Other important components of adetergent are surfactants, sequestrants and corrosion inhibitors. Surfactants are Surface Active Agents and change the properties of the wash solution by lowering the surface tension of the water. Foaming agents, emulsifiers, and dispersants are all types of surfactant which suspend gases, immiscible liquids (liquids that don’t mix such as oils and water), or a solid in water. This provides increased penetration and better soil removal by suspending and keeping there moved contaminants in the wash solution.
Sequestrants are included indetergents as water softening agents. Hard water mineral ions can interfere with the action of surfactants and sequestrants are often incorporated to offset hard water effects. However softening water before it enters the wash process is a far better solution to the problem.
The prospective purchaser ofdetergents needs to ask themselves some fundamental questions before buying:
Is it for manual or automated machine use?
What instruments/devices do I intend to clean?
What soiling will I encounter?
What do the instructions for use say? Do they specify a pH?
Do you require a specific surgical instrument or endoscope detergent or does it need to work with either?
If it is for Manual Use: Will it work at hand-safe/comfortable temperatures?
If it is for Manual Use:
Will it work at hand-safe/comfortable temperatures?

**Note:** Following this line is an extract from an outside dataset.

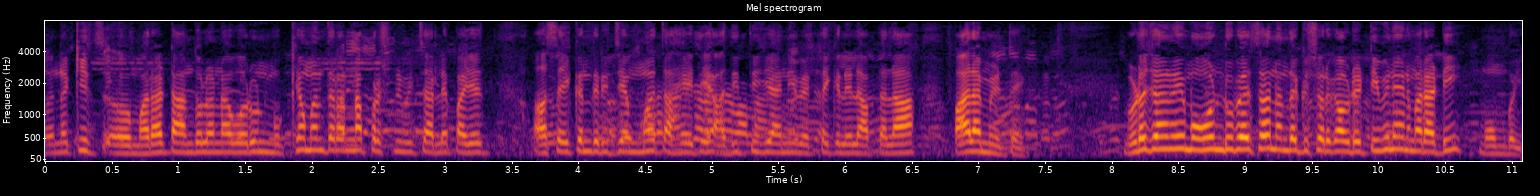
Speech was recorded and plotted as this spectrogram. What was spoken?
नक्कीच मराठा आंदोलनावरून मुख्यमंत्र्यांना प्रश्न विचारले पाहिजेत असं एकंदरीत जे मत आहे ते आदित्यजी यांनी व्यक्त केलेलं आपल्याला पाहायला मिळतंय. व्हिडिओ जर्नली मोहन डुबेसह Nandkishor Gawde T V nine Marathi Mumbai.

Is it sold as a manual wash detergent (e.g. correct foaming level, safe pH)？
Is the contact time compatible with your process/expectations?
If it contains enzymes:
Is your was hing temperaturecompatible with the enzymes used?
Are you aware of any requiredcontact time for the enzymes to work?
For Machine Use: Will it work with my washer-disinfector wash stage temperatures? Is it sold as a machine wash detergent (e.g. correct foaming level)? Is the contact time compatible with the wash stage time? Is the chemical compatible with the machine construction? Is the chemical compatible with any subsequent chemicals used in the machine such as disinfectants? Does it pass a chemical process residue test within your machine type? Has it been type tested as being compatible with your machine?
For Machine Use:
Will it work with my washer-disinfector wash stage temperatures?
Is it sold as a machine wash detergent (e.g. correct foaming level)?
Is the contact time compatible with the wash stage time?
Is the chemical compatible with the machine construction?
Is the chemical compatible with any subsequent chemicals used in the machine such as disinfectants?
Does it pass a chemical process residue test within your machine type?
Has it been type tested as being compatible with your machine?